Scott related the case of one farmer who had a severe pigweed problem. Scott visited the farm when glyphosate-resistant pigweed started popping up in combine passes. He suggested switching to Liberty Link.
But other advisers talked the farmer out of it, Scott said. Instead, they suggested tank mixes for the next crop.
“The herbicides they chose to use to try to stay in Roundup, this pigweed happened to already be resistant to,” said Scott. They applied the mix a couple of times, to no avail. The pigweed overtook the crop. There were field areas where the farmer couldn’t run the combine, and Scott said he lost $230 per acre in those spots.
The next year, Scott ran a demonstration plot in that field, with a residual program. They were able to control the pigweed, said Scott.
Scott said cotton and soybean growers had to change the way they farmed. “Pigweed did not care how that guy wanted to farm. It didn’t care if he wanted to get one more year out of Roundup or not. It forced our hand, big time.”
Farmers are back to using residual herbicides, he said. They also rely on Group 14 chemistry, he added, although Group 14 resistance has been documented in other states.
Scott read through a list of glyphosate-resistant weeds in Western Canada, noting farmers here have some problems, too. He suggested growers look at herbicide use and production history on their own farms now, even if they don’t have big problems yet.

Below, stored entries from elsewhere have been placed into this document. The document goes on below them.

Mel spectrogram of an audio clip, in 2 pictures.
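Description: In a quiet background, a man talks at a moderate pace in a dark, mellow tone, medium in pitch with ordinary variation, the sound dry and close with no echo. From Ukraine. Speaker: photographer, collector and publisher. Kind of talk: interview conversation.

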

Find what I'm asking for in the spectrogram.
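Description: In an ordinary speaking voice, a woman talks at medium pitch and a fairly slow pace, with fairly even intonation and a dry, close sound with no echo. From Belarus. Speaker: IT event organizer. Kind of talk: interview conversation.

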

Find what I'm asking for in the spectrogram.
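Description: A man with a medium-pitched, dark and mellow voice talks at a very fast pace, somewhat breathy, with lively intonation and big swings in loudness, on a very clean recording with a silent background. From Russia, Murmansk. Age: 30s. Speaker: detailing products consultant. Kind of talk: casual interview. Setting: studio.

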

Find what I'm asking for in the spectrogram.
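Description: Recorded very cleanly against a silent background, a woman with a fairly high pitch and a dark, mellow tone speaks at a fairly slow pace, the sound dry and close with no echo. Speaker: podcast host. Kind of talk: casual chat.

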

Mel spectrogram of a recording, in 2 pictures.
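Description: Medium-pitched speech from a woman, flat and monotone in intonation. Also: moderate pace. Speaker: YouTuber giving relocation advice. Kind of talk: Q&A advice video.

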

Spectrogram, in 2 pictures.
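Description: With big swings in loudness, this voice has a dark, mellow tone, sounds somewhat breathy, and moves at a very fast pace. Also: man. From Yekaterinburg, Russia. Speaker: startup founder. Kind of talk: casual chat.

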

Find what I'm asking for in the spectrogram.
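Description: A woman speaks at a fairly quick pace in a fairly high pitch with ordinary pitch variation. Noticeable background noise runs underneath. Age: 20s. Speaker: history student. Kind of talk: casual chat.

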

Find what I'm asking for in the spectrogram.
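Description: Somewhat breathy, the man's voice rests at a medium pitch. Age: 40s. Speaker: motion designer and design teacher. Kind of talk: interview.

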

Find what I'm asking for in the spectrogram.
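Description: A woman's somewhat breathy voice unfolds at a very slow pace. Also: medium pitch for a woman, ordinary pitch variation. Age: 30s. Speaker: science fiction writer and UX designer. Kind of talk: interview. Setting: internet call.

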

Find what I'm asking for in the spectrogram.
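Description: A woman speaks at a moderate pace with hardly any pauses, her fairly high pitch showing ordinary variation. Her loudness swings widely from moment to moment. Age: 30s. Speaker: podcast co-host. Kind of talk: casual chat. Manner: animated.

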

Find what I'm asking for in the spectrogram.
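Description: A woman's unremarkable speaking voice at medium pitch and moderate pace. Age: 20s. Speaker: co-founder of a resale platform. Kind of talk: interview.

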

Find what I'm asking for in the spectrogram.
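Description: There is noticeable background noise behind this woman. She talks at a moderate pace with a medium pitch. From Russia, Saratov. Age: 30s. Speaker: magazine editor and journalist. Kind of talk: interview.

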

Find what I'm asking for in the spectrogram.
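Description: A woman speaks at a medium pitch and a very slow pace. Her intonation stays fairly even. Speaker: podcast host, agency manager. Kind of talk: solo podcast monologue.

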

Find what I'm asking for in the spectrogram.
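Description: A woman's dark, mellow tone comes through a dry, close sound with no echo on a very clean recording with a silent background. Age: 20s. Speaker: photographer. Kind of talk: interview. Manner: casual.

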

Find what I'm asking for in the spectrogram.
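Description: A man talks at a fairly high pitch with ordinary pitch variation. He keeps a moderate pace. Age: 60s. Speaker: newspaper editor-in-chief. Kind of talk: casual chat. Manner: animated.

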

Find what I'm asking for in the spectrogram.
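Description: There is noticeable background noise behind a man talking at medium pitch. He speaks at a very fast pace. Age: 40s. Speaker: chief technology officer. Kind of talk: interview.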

“Maybe making a simple change now will prevent all of this kind of stuff from happening to you guys up here like it did to us in Arkansas.”
Farmers should pay attention to weeds that survive herbicide applications, Scott said. “Act on them while you can because prevention is a lot better than the cure in some cases.”
Running the combine through a resistant weed patch seeds the entire field for the next year, he added.
Adding a second chemical to glyphosate will only give farmers one mode of action if they already have glyphosate-resistant weeds, Scott said. Farmers should also remember that there’s “no reverse selection pressure” for weed resistance, he said. Weeds will remain resistant in the years to come. Scott has a research plot with pigweed that is resistant to three modes of action. Two were selected for in the ’80s and ’90s, he said.
Scott rarely recommends a single mode of action these days. Even with the Liberty Link system, he suggests residuals to get multiple modes of action. Farmers can get up to four modes of action out of that system, none of which have widespread resistance, he said.
While the Liberty Link system has helped Arkansas farmers, Scott said it’s being abused, too. For example, some people are spraying too late. A 12-day difference in application can mean the difference between 75 per cent and 100 per cent control, he said.
Three or four years of residuals and concerted efforts to cut the seed bank make a big difference when it comes to knocking down pigweed on a farm, he said. Controlling glyphosate-resistant pigweed has forced farmers to manage other resistant weeds, too, and they haven’t been finding new resistant weeds lately, he said.
Scott sees crops that can tolerate several modes of action in the future. He’s had an early look at Monsanto’s Roundup Ready Xtend system, which includes glyphosate and dicamba. Scott said it’s very good technology. It even cleaned up his resistant pigweed patch.
But, he added, it “scares the living fire out of me.” The system only has one mode of action for glyphosate-resistant pigweed. He does, however, see a fit for Xtend in a resistance management program that has other modes of action.
Asked whether he’s concerned about volunteers that are resistant to multiple modes of action, Scott said so far they’ve been able to control volunteers with different herbicides.
“When we do start stacking these traits, that won’t be the case. And that is a really big concern,” he said.
But BASF has decided not to with ALS tolerance, he said, so that farmers can control volunteers. “So I actually hope that between Dow and Monsanto, they’ll leave one trait out so that the other can be controlled.”